When cities compete, citizens win

If Atlanta’s financial woes continue to consume the mayoral debate, it would serve candidates better to quit finger-pointing over the ineffective status quo and embrace the kinds of reforms that have proven successful elsewhere.

Atlanta ended fiscal year 2008 with a $71 million budget deficit. Local politicians, pundits and residents blame this deficit on a number of things, including underestimating cash surpluses, overspending and general lack of accountability. Each of these factors have indeed contributed to the current financial disaster. It is now time to move on, correct the problem and adjust the scope of local government.

In March, the Reason Foundation’s Leonard Gilroy recommended a managed competition strategy for Atlanta that would allow existing city agencies that provide certain services, such as fleet vehicle maintenance and payroll services, to compete with private service providers for government contracts.

Contrary to the knee-jerk reaction opposing privatization of certain public services, in this type of system services are not completely overhauled and privatized but are put in a quasi-free-market scenario where each party has an incentive to deliver higher-quality services more efficiently.

Managed competition models exist at the state level in Alaska, Colorado, Kansas, Kentucky, Montana, Utah and Massachusetts. Charlotte and Indianapolis have also used managed competition for years in areas such as fleet vehicle maintenance, information technology, strategic planning and procurement, saving taxpayers millions of dollars.

Atlanta’s mayoral candidates should pledge to set up a managed competition task force — as Charlotte did in 1993 — that would determine which services were offered by private companies, under the “Yellow Pages test” advocated by former Indianapolis Mayor Stephen Goldsmith. According to this model, if there are more than three private companies offering a certain service, a competitive market exists and government should not hold a monopoly on public provision of that service.

The only public goods and services government should provide are those that are not adequately represented in the free market. Currently, 27 private companies offer waste management services in Atlanta. Mayoral candidates should begin to look at these types of services as options to implement managed competition. To be successful, local government must be committed to competition. This commitment requires monitoring and follow-up, emphasizing the necessity of a task force.

Under a bidding process, public employees will either have to amp up their game or be outbid by private companies. In Peel, Ontario, Canada, public employees win most of the bids in its competitive process, reducing prices and improving efficiency in order to win.

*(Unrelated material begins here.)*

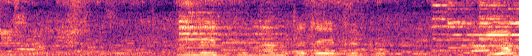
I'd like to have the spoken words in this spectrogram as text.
చేశారు ఇప్పుడు అంత ఇక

Managed competition is a win-win for all parties. Atlanta could cut inflated salary costs and the price of services. This, in turn, enables taxpayers to avoid tax hikes while enjoying better levels of service.

Local businesses have the opportunity to compete with public entities for lucrative contracts. With lower prices and better service for residents and new opportunities for businesses, who can complain?

Several Georgia cities have made significant changes in operating expenditures by outsourcing. Sandy Springs, for example, has effectively incorporated private contracting services into its current structure. A private contractor provides all the city’s operational and administrative services excluding police and fire services (emergency 911 services are currently provided by Fulton County).

In 2007, Sandy Springs collected $852 in tax revenue per capita compared to Atlanta’s $1,078. Sandy Springs spent about $300 less per capita on total operating costs for the police department and about $115 less per capita on total operating expenses for the fire department.

These data suggest that even services that are effectively provided by government can be more efficiently provided. Sandy Springs also added just one new job this year: a civilian crime analyst. Given Atlanta’s public safety issues and the police department’s own mismanaged budget, Sandy Springs could serve as an example: Bringing transparency and competition to a stumbling agency is one way to encourage improvement.

For any candidate, it is clear that there are viable models that should be seriously considered. Simply asserting that Atlanta is “different” or that the next mayor will better manage money is laughable. Such rhetoric dismisses valid concerns and rearranges the deck chairs on the Titanic. Atlanta’s next mayor needs to turn the ship around, avoid sinking citizens in higher tax burdens and try the proven course of managed competition.

Danielle A. Hudson is a law student at Georgia State University and a summer intern at the Georgia Public Policy Foundation.